When spring comes, if we have a rapid thaw that causes melted snow water to run into their winter tunnels, they are often flooded out. With no place to go, they will try once more to come into the house for about a week, but they soon find new quarters outside, and I am once more free of them all summer.

It is all but impossible to prevent their entering an old house for the foundations are not that tight, but it is just one of the prices one has to pay for the pleasure of living in the country.

The resident birds have already begun to form winter flocks, as they always do soon after their young are grown. These mixed flocks of chickadees, nuthatches, finches, sparrows, woodpeckers, jays and other winter birds travel together until spring. This banding together provides more ears and eyes to look for food, to watch for predators and to seek our safe, sheltered roosting places.

There is often safety in numbers for small birds and it is most apparent in winter. The last of the fall flowers are magnificent. Their fall colors of yellow and purple plus a few others such as red clover are brilliant and seem to be defying the cold weather. Many of the clovers are very hardy. They grow along roadsides with poor soil and very little water, coming up early in the spring and blooming in late or early fall.

There are three types of clover in our area: the true clovers (trifolium), the medics (medicago) and the meliots (meliotis), or sweet clovers. The true clovers are low growing and most everyone recognizes their white, pink or red blossoms and three-parted leaves.

The medics are often creeping plants, and the sweet clovers are tall and very sweet scented. There are over 60 species of these three genera found in the United States, and they all have something that is of great value to people.

They have a long taproot and a mass of fibrous roots. Their roots have many little bumps or nodules on them, which for some time were thought to be a disease. Instead, scientists have found that they contain bacteria that are underground partners of the clover.

They are able to take free nitrogen from the air and make it available for plants to absorb. Anything that can take nitrogen from the air and make it available for plant food is of great value to farmers for nitrogen is often the most expensive ingredient in fertilizers. Therefore, clovers are often used as green cover crops, and they are also raised for seed. In areas with long enough growing seasons, farmers often plant a first crop of clover, which they harvest for hay or seed then plant a second crop, which they plow under to enrich their own soil.

The tall sweet clovers were introduced from Europe by beekeepers, so they could harvest the incredibly sweet honey.

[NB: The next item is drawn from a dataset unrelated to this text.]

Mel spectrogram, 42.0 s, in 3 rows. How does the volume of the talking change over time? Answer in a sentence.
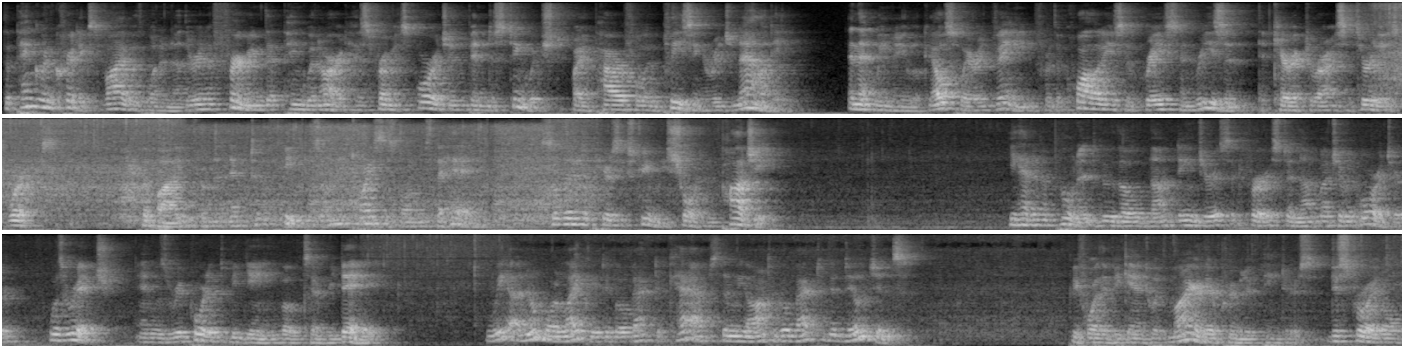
The volume of the talking stays about the same.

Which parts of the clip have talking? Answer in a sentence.
The talking can be heard from 0.0 to 14.6 s, from 15.3 to 21.8 s, from 24.1 to 31.8 s, from 32.9 to 37.1 s and from 38.6 to 41.9 s.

Yellow sweet clover is the more common of the two and is now on the noxious weed list, which seems odd to me since it is known to grow on incredible poor soil and increase the soil’s quality by growing there until it improves enough for other plants to survive.